Required action
Each record must be returned exactly, apart from the pictures, which stay out.

Data records

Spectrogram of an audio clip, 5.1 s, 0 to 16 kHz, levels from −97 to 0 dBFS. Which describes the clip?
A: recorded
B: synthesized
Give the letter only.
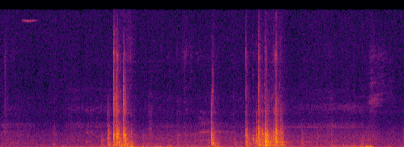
A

Your response
Spectrogram of an audio clip, 5.1 s, 0 to 16 kHz, levels from −97 to 0 dBFS. Which describes the clip?
A: recorded
B: synthesized
Give the letter only.
A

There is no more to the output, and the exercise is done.